---------- Data for this task
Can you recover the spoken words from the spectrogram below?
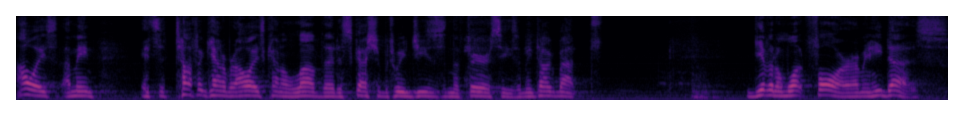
always, I mean, it's a tough encounter, but I always kind of love the discussion between Jesus and the Pharisees. I mean, talk about giving them what for. I mean, he does.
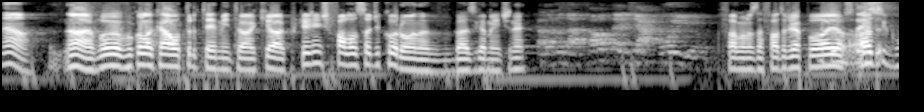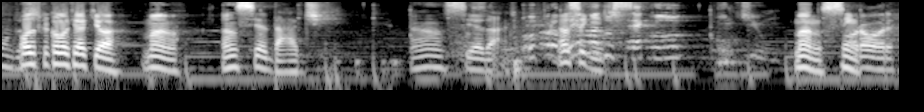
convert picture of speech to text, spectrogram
Não, não, eu vou, eu vou colocar outro tema então aqui, ó. Porque a gente falou só de corona, basicamente, né? Falamos da falta de apoio. Temos 10 Outro, segundos. outro que eu coloquei aqui, ó. Mano, ansiedade. Ansiedade. O problema seguinte. do século XXI, Mano, sim. Hora, hora.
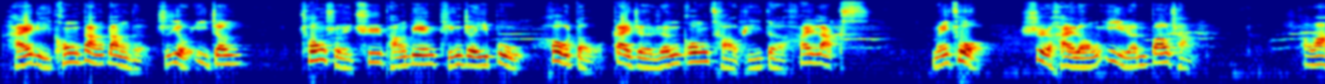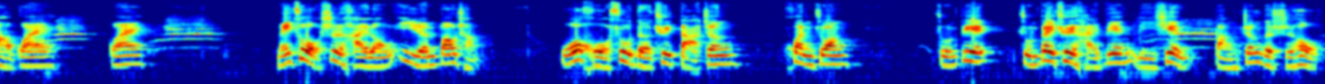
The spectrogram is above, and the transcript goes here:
海里空荡荡的，只有一筝。冲水区旁边停着一部后斗盖着人工草皮的 Hilux，没错，是海龙一人包场。花花好乖。乖，没错，是海龙一人包场。我火速的去打针、换装，准备准备去海边理线绑针的时候，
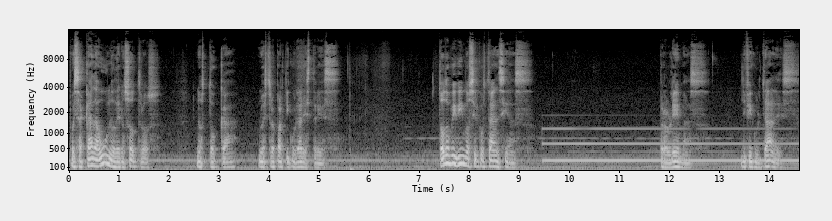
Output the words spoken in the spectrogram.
pues a cada uno de nosotros nos toca nuestro particular estrés. Todos vivimos circunstancias, problemas, dificultades,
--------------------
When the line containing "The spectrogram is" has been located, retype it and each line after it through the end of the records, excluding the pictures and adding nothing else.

• [Result]
The spectrogram is above, and the transcript goes here:
海里空荡荡的，只有一筝。冲水区旁边停着一部后斗盖着人工草皮的 Hilux，没错，是海龙一人包场。花花好乖。乖，没错，是海龙一人包场。我火速的去打针、换装，准备准备去海边理线绑针的时候，
Output the words spoken in the spectrogram.
pues a cada uno de nosotros nos toca nuestro particular estrés. Todos vivimos circunstancias, problemas, dificultades,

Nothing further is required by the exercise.